At an installation that’s recently toured the country, each plaster bust has a story.
The creation of Chattanooga-based artist Ali Waller, the “/200” project features 940 busts of women, including Waller herself, who are sexual assault survivors sharing their story through sculpture.
The 22-year-old artist started working with plaster in 2020 after seeing the “Filthy Rich” documentary series, which explained how Jeffrey Epstein groomed and abused young women and girls. She originally hoped to cast 200 women to represent the $200 Epstein paid young girls to “recruit” more girls to give him “massages” during which he would sexually assault them.
The first installation of that project, called “/200,” exceeded that goal with 550 busts. Now, Waller has made casts of nearly 1,000 women and plans a Chattanooga show to honor the 1,000 survivors she’s cast.
The “/200” exhibit has traveled to Chattanooga, Knoxville and Nashville in Tennessee as well as Winston Salem, N.C., West Palm Beach, Fla., and Indianapolis. This year it will travel to Rhode Island, New York and Denver, Co.
Purity culture was a prominent theme in her show “Mommy.” The show, which she held in Chattanooga in May 2021, highlighted how her church’s male-centered leadership and purity culture’s strict gender rules affected women in her family.
“I got to a point where I was like, ‘If I don’t express this in some way, if I don’t get rid of the shame that comes along with these things, I’m going to lose it and I’m just going to be a terrible person.’ It turned into me really having no limit to my openness. I almost feel like having this be public art is the final processing of it,” Waller said.
When Waller first posted about “Mommy” on Instagram, she was overwhelmed with messages from other former church kids and pastor’s kids. Where the “/200” project was interactive, “Mommy” was more personal, making reading other people’s stories more difficult.
With the “/200” project, Waller asked for people’s stories. But a later project, “Mommy,” seemed draw people to share their story without prompting.
“I think that a lot of people lead out with their story because they’ve been on the brink of telling it for so long but no one has received that part of them, or allowed space for that part of them. So even though they don’t know me, they know that I would at least understand their story because I’ve been open about mine,” Waller said.
Despite the discomfort of confronting her trauma and immersing herself in the trauma of others, Waller said creating this art has been healing for those who have participated in the work.
“Creating this art is such a beautiful practice of sharing space and intimacy with strangers and sharing consent and safety. I would love for that to be a lifelong thing that just continues to grow, and reach everywhere because it’s been so healing. I want to continue creating with authenticity.
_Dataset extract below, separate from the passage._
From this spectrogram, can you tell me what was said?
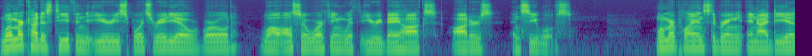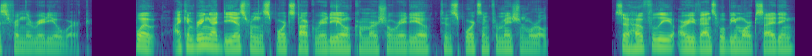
Wilmer cut his teeth in the Erie sports radio world while also working with Erie Bayhawks, Otters, and Seawolves. Wilmer plans to bring in ideas from the radio work. Quote, I can bring ideas from the sports talk radio and commercial radio to the sports information world. So hopefully our events will be more exciting.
Whether that means I continue doing things in museums or galleries, or I continue doing community oriented projects where communities come together and find places for me to exhibit — either one of those is beautiful. I just want to share the freedom that I’ve found with everyone.”